> [PROBLEM TO WORK ON] What you return must match the records word for word, except that pictures are dropped.

> [SOURCE MATERIAL]
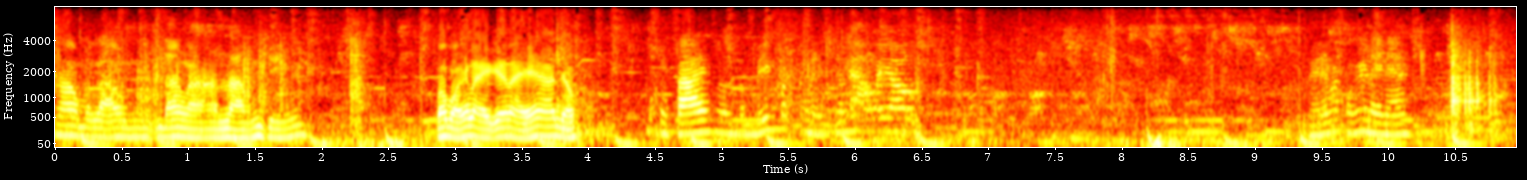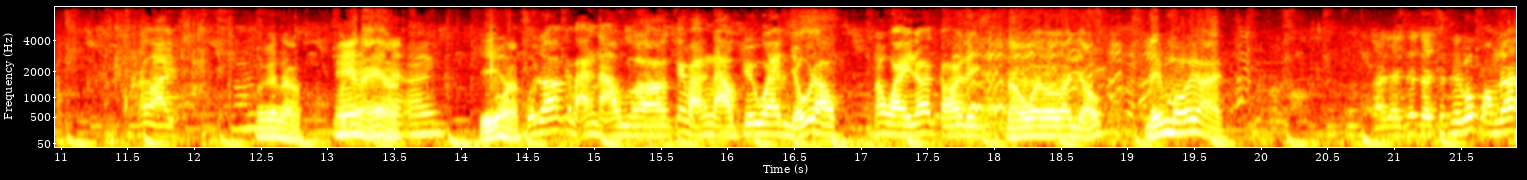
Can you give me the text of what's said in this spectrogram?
Sao mà làm đang là làm cái chuyện á Bao bằng cái này cái này hả anh Dũng. Không phải mình biến bắt cái này cho Nè bắt con cái này nè Có cái nào? Có cái này hả? Vậy hả? Bữa đó cái bạn nào ờ, cái bạn nào kêu quen vũ đâu? Nó quay đó coi đi. Đâu quay qua anh Dũng Đếm mối rồi. Rồi rồi facebook ông đó.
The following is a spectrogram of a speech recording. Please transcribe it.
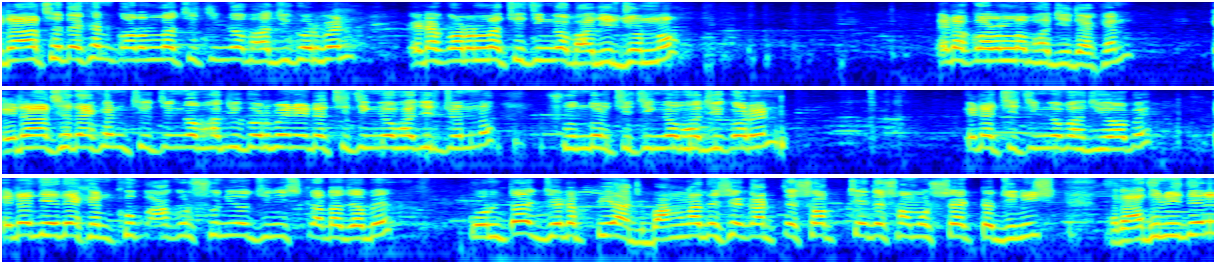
এটা আছে দেখেন করল্লা চিচিঙ্গা ভাজি করবেন, এটা করল্লা চিচিঙ্গা ভাজির জন্য। এটা করল্লা ভাজি দেখেন। এটা আছে দেখেন, চিচিঙ্গা ভাজি করবেন, এটা চিচিঙ্গা ভাজির জন্য। সুন্দর চিচিঙ্গা ভাজি করেন। এটা চিচিঙ্গা ভাজি হবে। এটা দিয়ে দেখেন খুব আকর্ষণীয় জিনিস কাটা যাবে। কোনটা? যেটা পেঁয়াজ। বাংলাদেশে কাটতে সবচেয়ে সমস্যা একটা জিনিস। রাঁধুনিদের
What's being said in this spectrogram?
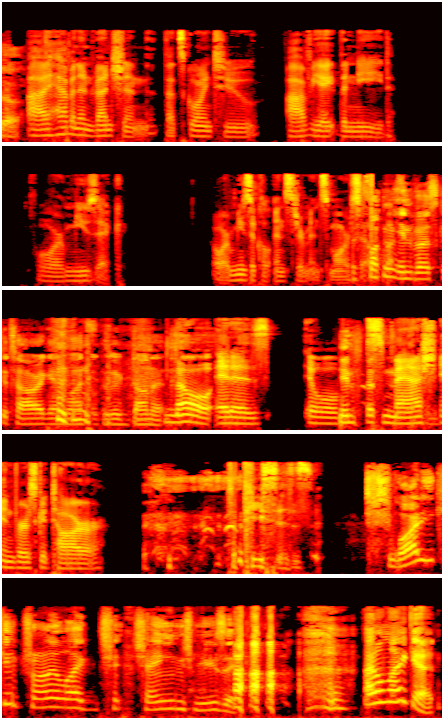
Sure. I have an invention that's going to obviate the need for music or musical instruments more it's so. fucking but- inverse guitar again, Michael, because we've done it. no, it is. It will Inverse smash inverse guitar to pieces. Why do you keep trying to like ch- change music I don't like it.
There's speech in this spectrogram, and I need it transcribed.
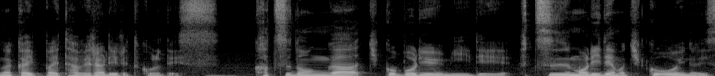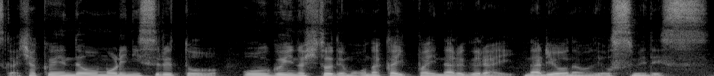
お腹いっぱい食べられるところです。カツ丼が結構ボリューミーで普通盛りでも結構多いのですが100円で大盛りにすると大食いの人でもお腹いっぱいになるぐらいな量なのでおすすめです。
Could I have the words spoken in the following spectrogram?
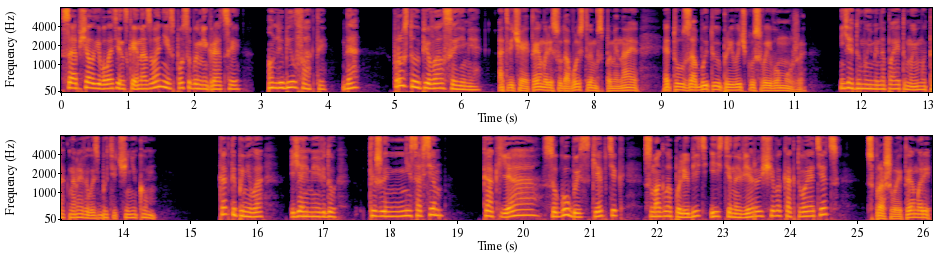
сообщал его латинское название и способы миграции. Он любил факты, да? Просто упивался ими», — отвечает Эмори с удовольствием, вспоминая эту забытую привычку своего мужа. «Я думаю, именно поэтому ему так нравилось быть учеником». «Как ты поняла? Я имею в виду, ты же не совсем...» Как я, сугубый скептик, смогла полюбить истинно верующего, как твой отец?» — спрашивает Эмори,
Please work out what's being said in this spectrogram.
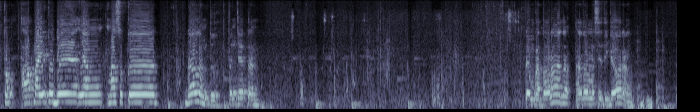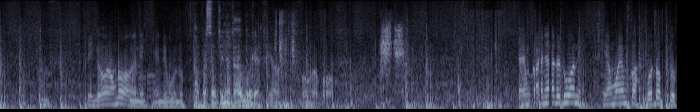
Ke- apa itu dia yang masuk ke dalam tuh pencetan? Ada empat orang atau atau masih tiga orang? Tiga orang doang ini yang dibunuh. Apa satunya kabur ya? Nih, gua nggak bohong. MK-nya ada dua nih. Yang mau MK, drop tuh.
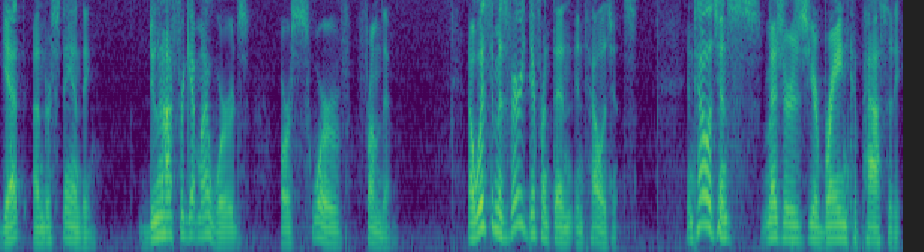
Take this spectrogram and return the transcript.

> [TASK ANSWER]
Can you give me the text of what's said in this spectrogram?
Sao mà làm đang là làm cái chuyện á Bao bằng cái này cái này hả anh Dũng. Không phải mình biến bắt cái này cho Nè bắt con cái này nè Có cái nào? Có cái này hả? Vậy hả? Bữa đó cái bạn nào ờ, cái bạn nào kêu quen vũ đâu? Nó quay đó coi đi. Đâu quay qua anh Dũng Đếm mối rồi. Rồi rồi facebook ông đó.
The following is a spectrogram of a speech recording. Please transcribe it.
এটা আছে দেখেন করল্লা চিচিঙ্গা ভাজি করবেন, এটা করল্লা চিচিঙ্গা ভাজির জন্য। এটা করল্লা ভাজি দেখেন। এটা আছে দেখেন, চিচিঙ্গা ভাজি করবেন, এটা চিচিঙ্গা ভাজির জন্য। সুন্দর চিচিঙ্গা ভাজি করেন। এটা চিচিঙ্গা ভাজি হবে। এটা দিয়ে দেখেন খুব আকর্ষণীয় জিনিস কাটা যাবে। কোনটা? যেটা পেঁয়াজ। বাংলাদেশে কাটতে সবচেয়ে সমস্যা একটা জিনিস। রাঁধুনিদের
What's being said in this spectrogram?
Sure. I have an invention that's going to obviate the need for music or musical instruments more it's so. fucking but- inverse guitar again, Michael, because we've done it. no, it is. It will Inverse smash inverse guitar to pieces. Why do you keep trying to like ch- change music I don't like it.
There's speech in this spectrogram, and I need it transcribed.
お腹いっぱい食べられるところです。カツ丼が結構ボリューミーで普通盛りでも結構多いのですが100円で大盛りにすると大食いの人でもお腹いっぱいになるぐらいな量なのでおすすめです。
Could I have the words spoken in the following spectrogram?
сообщал его латинское название и способы миграции. Он любил факты, да? Просто упивался ими», — отвечает Эмори с удовольствием, вспоминая эту забытую привычку своего мужа. «Я думаю, именно поэтому ему так нравилось быть учеником». «Как ты поняла? Я имею в виду, ты же не совсем...» Как я, сугубый скептик, смогла полюбить истинно верующего, как твой отец?» — спрашивает Эмори,
Please work out what's being said in this spectrogram.
Ke- apa itu dia yang masuk ke dalam tuh pencetan? Ada empat orang atau atau masih tiga orang? Tiga orang doang ini yang dibunuh. Apa satunya kabur ya? Nih, gua nggak bohong. MK-nya ada dua nih. Yang mau MK, drop tuh.
Take this spectrogram and return the transcript.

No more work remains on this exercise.